> **Work task**
Write out the listing from the line with "Provide a transcript" to the line with "Transcript of this", both lines included, exactly and nothing beyond. Leave pictures out.

> **Source data**
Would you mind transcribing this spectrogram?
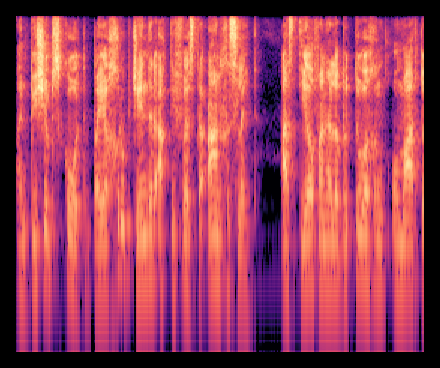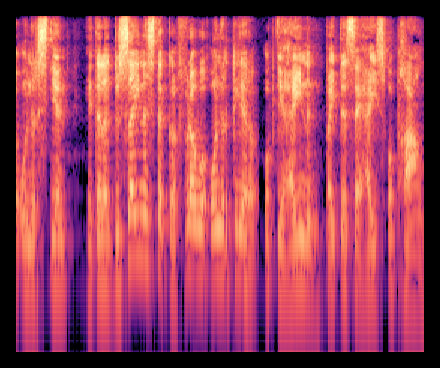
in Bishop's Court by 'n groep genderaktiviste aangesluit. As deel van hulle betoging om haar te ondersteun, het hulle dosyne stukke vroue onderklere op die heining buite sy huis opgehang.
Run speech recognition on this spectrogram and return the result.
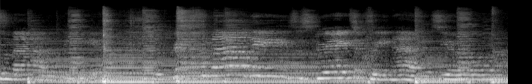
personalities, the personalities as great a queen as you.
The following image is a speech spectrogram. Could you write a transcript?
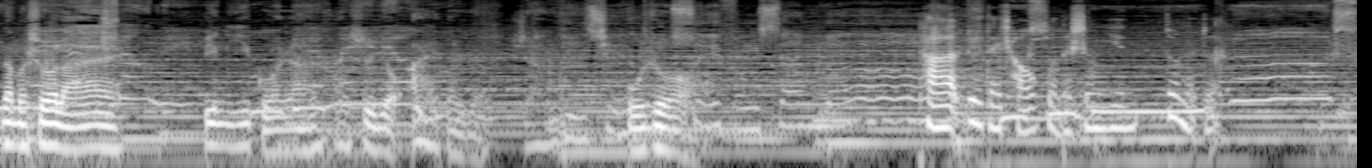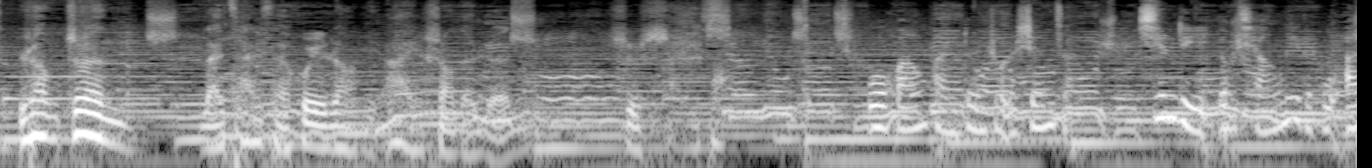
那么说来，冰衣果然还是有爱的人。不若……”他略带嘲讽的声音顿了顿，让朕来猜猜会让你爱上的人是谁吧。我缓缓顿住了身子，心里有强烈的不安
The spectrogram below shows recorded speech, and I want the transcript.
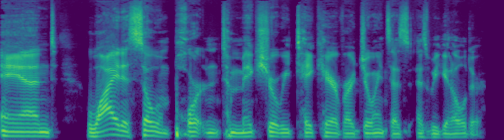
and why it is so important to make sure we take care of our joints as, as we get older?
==
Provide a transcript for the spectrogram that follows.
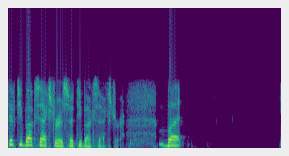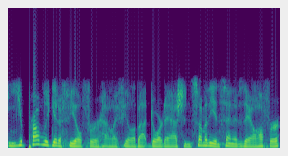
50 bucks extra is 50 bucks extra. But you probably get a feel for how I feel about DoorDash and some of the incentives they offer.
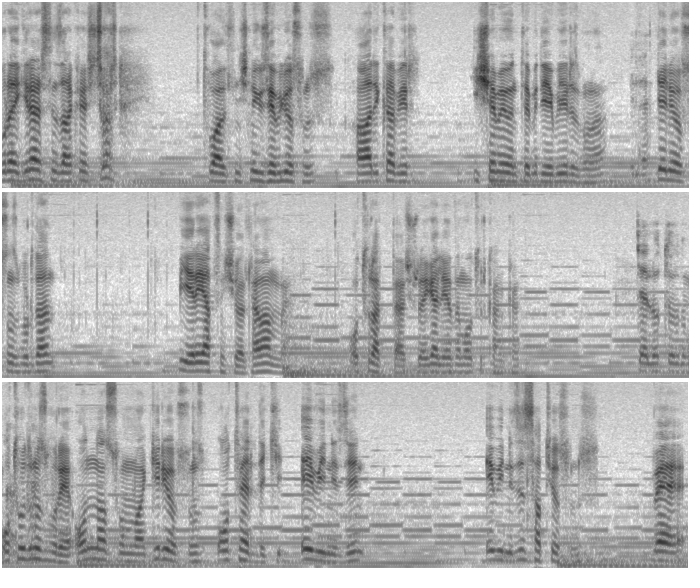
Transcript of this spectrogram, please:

> **Written answer**
Provide a transcript for the spectrogram that follows.
50 bucks extra is 50 bucks extra. But you probably get a feel for how I feel about DoorDash and some of the incentives they offer.
Transcript of this spectrogram, please:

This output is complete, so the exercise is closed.